"The power of the peer voice has a huge impact," says Matt Carbary, Assistive Technology Trainer and STATE program coordinator for the RCPD. For Matt, the seemingly simple commitment to providing others with the opportunities that made a difference in his life led him to become the State of Michigan Student Employee of the Year. He was awarded in April 2010 for his outstanding work and dedication to providing resources to students who need them for academic success.
As a freshman at MSU in 2002, Carbary struggled academically until a math professor encouraged him to explore the RCPD. After meeting with Elaine High, RCPD Learning Disabilities Specialist, who helped him work around ADHD, his "grades skyrocketed," he said. "I wouldn't be here without her help."After realizing the importance of a smooth transition from high school to college and discovering the available resources through the RCPD, he decided to remain devoted to helping others overcome the obstacles he faced.
After beginning to mentor with the STATE program in 2003, Carbary was hired as an Assistive Technology Trainer in 2004. "I would have done it for free," he said, "it is so important to make the tools accessible, because there are awesome resources that are often so unused." RCPD supplies technology that help students overcome obstacles created by dyslexia, visual impairment, ADHD, and other learning disabilities. His nomination letter for student employee of the year stated, "Matthew has always been forthright in presenting new, emerging and cutting-edge technologies to the RCPD staff and exploring the potential of this technology to improve the lives of persons with disabilities on the MSU campus."
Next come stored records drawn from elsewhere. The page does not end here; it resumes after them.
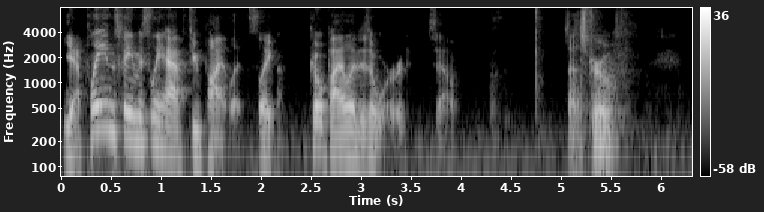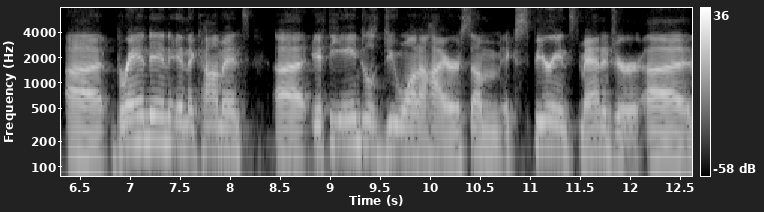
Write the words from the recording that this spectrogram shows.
Yeah, planes famously have two pilots. Like co-pilot is a word, so that's true. Uh, Brandon in the comments, uh, if the Angels do want to hire some experienced manager, uh,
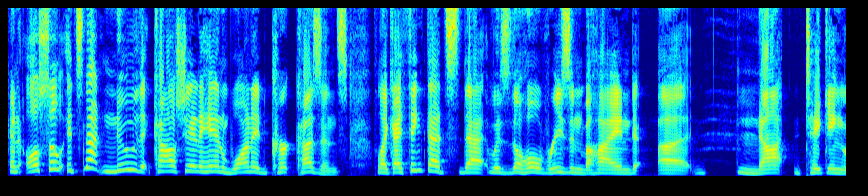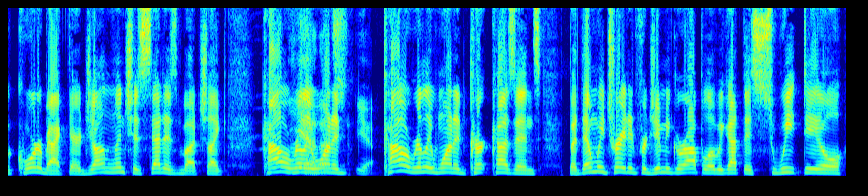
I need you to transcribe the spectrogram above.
And also it's not new that Kyle Shanahan wanted Kirk Cousins. Like I think that's that was the whole reason behind uh not taking a quarterback there. John Lynch has said as much. Like Kyle really yeah, wanted yeah. Kyle really wanted Kirk Cousins, but then we traded for Jimmy Garoppolo. We got this sweet deal,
Carbary's contagious passion for helping others has largely contributed to his success as Assistive Technology Trainer, many say. While many students struggle to adopt new resources, "Matthew has made this process much easier and more successful and comfortable for a great number of students during the past few years. His compassionate attitude combined with his enthusiasm for technology always inspires the students he serves. This has transformed the perspective of these students from discouragement to unlimited positive opportunity," his nomination letter, written by seven RCPD staff members, said.
"Matt grew with the RCPD for over 6 years. We are delighted that this team effort became a state of Michigan success story showcasing ability, opportunity and service," said RCPD Director Michael Hudson.
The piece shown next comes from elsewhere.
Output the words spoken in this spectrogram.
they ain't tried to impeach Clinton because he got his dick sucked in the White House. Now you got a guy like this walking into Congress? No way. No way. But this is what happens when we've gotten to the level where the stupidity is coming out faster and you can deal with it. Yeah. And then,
Going far above and beyond the requirements of his job, Carbary took it upon himself to make others aware of the resources he could have used upon entering his first year. Elaine High said that his desire to give was exceptional, so he started accompanying her to high school visits to discuss the college transition. "Giving back gives him energy," she said, "The more he can help, the better he feels." In 2009, he became the mentor coordinator for the STATE program after six years of being a mentor himself.
"The number one thing I have learned is self-advocacy," said Carbary. In his work with other students, he emphasizes the importance of encouraging students to take the next step in "use the RCPD resources to help take control of your disabilities and not let your disabilities take control of you." He hopes that in the future, more departments and students will be aware of the resources available.
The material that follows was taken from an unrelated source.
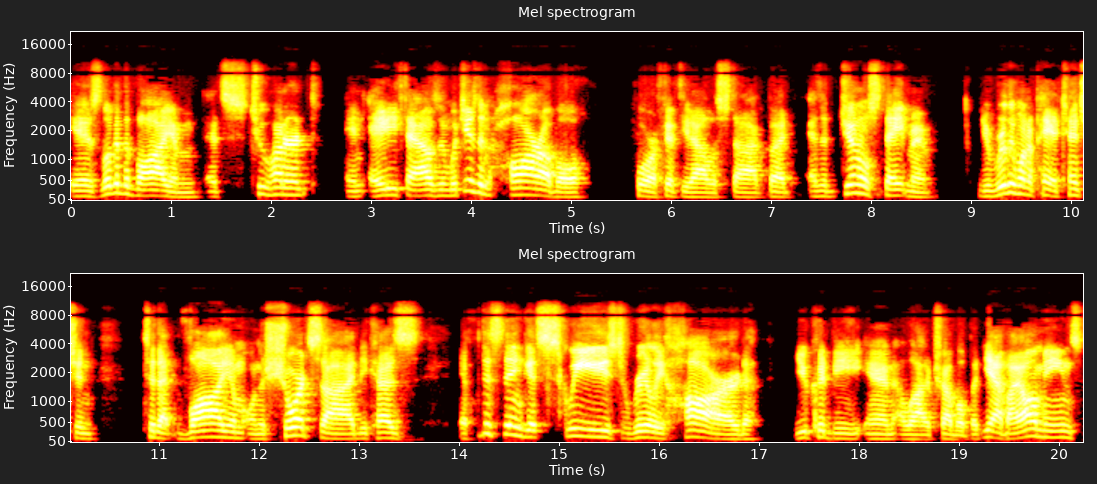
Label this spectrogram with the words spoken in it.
is look at the volume. It's 280,000, which isn't horrible for a $50 stock, but as a general statement, you really want to pay attention to that volume on the short side because if this thing gets squeezed really hard, you could be in a lot of trouble. But yeah, by all means,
Carbary graduated in 2007 with a BS in Political Science, and in the fall of 2008, he began the Master of Public Policy program at MSU. After working with the South Lansing Community Development Association for four years, he hopes to work in the nonprofit, community development, and public policy realms to make a difference- potentially in disability resources. In Spring 2010, he defended his thesis on the effect of business development on community social indicators.
According to High, Carbary's lifelong dedication to helping others is the reason for his success. "He is very special in wanting to give back. He is so caring- If he can help someone, that makes him happy," said High.